I cant recall too many teams that have been in the position the Chargers are in. A large part of the reason they held on to players like Royal, Malcom Floyd, Freeney, Clary, etc… is because they didn’t really have any other option but to keep piecing it together year by year. To their credit many of the decisions worked and they almost made the playoffs for the second straight year, but you have to wonder how long they can keep doing this. For their younger guys who are up on their contracts those are not the kind of players to consider long term which is why most likely wouldn’t be back.
This should be the first year the Chargers have some reasonable salary cap space to work with and with it they should be able to fix one or two holes with a decent option in free agency. I don’t think they will go after any of the top names at any position, unless they decide to go after one of the lower cost positions like right tackle, but a second level player would still be an upgrade. There wont be any shortage of receivers, running backs, and secondary players that they can target in free agency.
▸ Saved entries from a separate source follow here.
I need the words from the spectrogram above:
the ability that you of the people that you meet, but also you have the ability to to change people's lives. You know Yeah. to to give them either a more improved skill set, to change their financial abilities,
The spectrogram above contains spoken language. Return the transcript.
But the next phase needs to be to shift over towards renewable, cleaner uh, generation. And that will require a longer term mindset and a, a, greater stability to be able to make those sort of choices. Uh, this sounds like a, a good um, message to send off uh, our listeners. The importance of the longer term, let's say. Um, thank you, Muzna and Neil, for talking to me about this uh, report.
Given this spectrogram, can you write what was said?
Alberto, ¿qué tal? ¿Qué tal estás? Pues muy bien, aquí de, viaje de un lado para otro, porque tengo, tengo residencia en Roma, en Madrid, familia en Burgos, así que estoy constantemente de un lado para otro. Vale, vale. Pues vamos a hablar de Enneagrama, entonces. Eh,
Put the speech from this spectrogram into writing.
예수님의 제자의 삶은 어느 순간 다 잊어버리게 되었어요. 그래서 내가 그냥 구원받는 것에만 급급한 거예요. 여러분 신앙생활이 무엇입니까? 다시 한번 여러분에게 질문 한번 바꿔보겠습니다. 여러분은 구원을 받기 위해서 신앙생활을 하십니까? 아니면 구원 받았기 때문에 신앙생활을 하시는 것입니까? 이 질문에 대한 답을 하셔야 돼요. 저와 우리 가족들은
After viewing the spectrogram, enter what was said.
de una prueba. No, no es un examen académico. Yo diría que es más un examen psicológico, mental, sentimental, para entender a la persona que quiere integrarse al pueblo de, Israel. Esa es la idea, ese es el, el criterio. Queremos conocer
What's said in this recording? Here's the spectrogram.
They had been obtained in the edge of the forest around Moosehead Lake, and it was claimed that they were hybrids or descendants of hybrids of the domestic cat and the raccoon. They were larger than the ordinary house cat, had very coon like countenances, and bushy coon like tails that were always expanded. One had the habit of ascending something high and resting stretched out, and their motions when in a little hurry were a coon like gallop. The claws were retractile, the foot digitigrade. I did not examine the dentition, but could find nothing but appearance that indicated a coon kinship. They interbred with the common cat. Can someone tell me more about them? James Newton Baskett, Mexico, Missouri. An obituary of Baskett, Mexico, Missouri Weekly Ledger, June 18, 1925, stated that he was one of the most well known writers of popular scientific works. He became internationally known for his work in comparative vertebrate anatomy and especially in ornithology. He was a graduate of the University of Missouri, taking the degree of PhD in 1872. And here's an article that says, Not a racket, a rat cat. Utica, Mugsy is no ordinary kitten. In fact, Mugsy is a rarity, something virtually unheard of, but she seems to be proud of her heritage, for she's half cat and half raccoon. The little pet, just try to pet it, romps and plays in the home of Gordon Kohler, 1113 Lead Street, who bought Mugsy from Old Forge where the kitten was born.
If they can build up a few spots in free agency it will leave them the chance to address their longer term needs through the draft. The draft is a more fiscally responsible option for finding upgrades along the defensive line, outside linebacker, and/or cornerback as well as on the offensive line. While it would take a stroke of good fortune to find them all this season they need to have a plan in place to fill these spots over a two year period.
This draft is really important for the Chargers. They need to start filling the roster with more good players that can carry the team in the future rather than forcing them to rely on a number of stop gap veterans. What they don’t want to have happen is to be in a similar situation as the Dolphins a few years back where they feel the need to overspend in free agency to plug up multiple holes on a team that they were never able to address in the draft. You want the free agency signings to have meaning such that they augment a nice core of very young talent. We’ll have a better idea if what they did in the 2014 and 2015 drafts are getting them prepared for the future early next season.
Jason is the founder of OTC and has been studying NFL contracts and the salary cap for over 15 years. Jason has co-authored two books about the NFL, Crunching Numbers and the Drafting Stage, which are widely circulated in the industry and hosts the OTC Podcast. Jason’s work has been featured in various publications including the Sporting News, Sports Illustrated, NFL Network and more. OTC is widely considered the leading authority on contract matters in the NFL.